In the past few weeks, each session (a different patient is featured each night of the week, then Paul sees his therapist on Fridays) seems to be spinning out of Paul's control. Feeling angry that Laura was so clearly obsessed with Paul, Alex looks into Paul's private life and then taunts him with the fact that his wife is cheating on him and his father was neglected by him, causing Paul to explode and hit Alex. Then, just as Paul's wife, Kate (Michelle Forbes), insists that her affair is over and it means nothing to her, Paul admits to his therapist, Gina (Dianne Wiest), that he's in love with Laura. Then Paul tells Laura that he "cares deeply" for her, but he won't let her make a move. But will that change? And when Paul and Kate show up for couples therapy with Gina, the flying insults and bruised egos and rationalizations make "Tell Me You Love Me" look like hypnotherapy.

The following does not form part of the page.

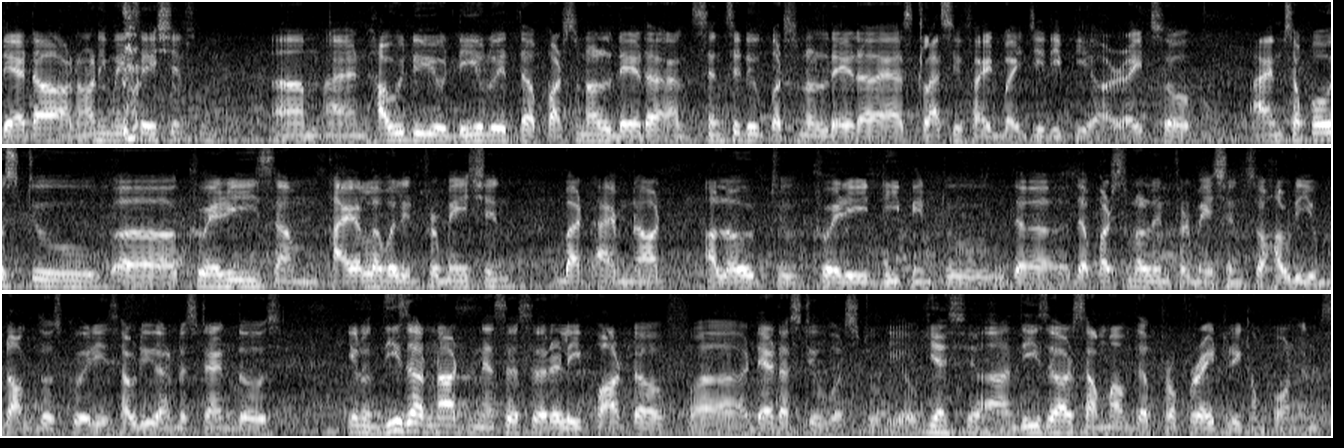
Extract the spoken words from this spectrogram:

I'm sure it all sounds like a soap opera if you haven't seen it, but each episode has so many intense moments, twists and turns that it's hard to look away. Yes, of course we know that no therapy office could possibly be that dramatic, that therapists can sit for years and years in the same semi-comatose state as their clients describe their search for the right dishwasher in elaborate detail. But few courtroom trials end in fisticuffs or an impromptu confession, either.
I think what I like the most about "In Treatment" is that Paul, a busy, distracted, somewhat arrogant expert who's fiercely proud of his work, is so often completely out of control of his professional life: Laura manipulates him, Alex knows how to get his goat, and almost-divorced couple Jake and Amy both seem to hate his guts. Then Gina and Kate can hardly keep themselves from exchanging disbelieving looks and eye rolls of disgust as he intellectualizes, condescends or arrogantly justifies being led around by his desires.
This is a character who takes the legs out from under the notion of the heroic, infallible, outspoken professional, much the way McNulty's slow downward slide this season on "The Wire" has served the same purpose. Paul Weston is a therapist, but with the help of Gabriel Byrne (who absolutely deserves an Emmy for the range he demonstrates and the palpable inner conflict he reveals with such restraint), we see that he's also just a man, one whose flaws, however forgivable, are poised to bring his entire world crashing down around him at any moment.
Makes you sort of grateful not to be one of those overbearing professionals, doesn't it? Yes, there's something to be said for the life of the neutered office drone. The meek, the malleable and the mediocre shall inherit the earth!
Tonight: Don't miss our recap of the two-hour finale of "The Wire," plus an exclusive interview with show creator David Simon first thing Monday morning.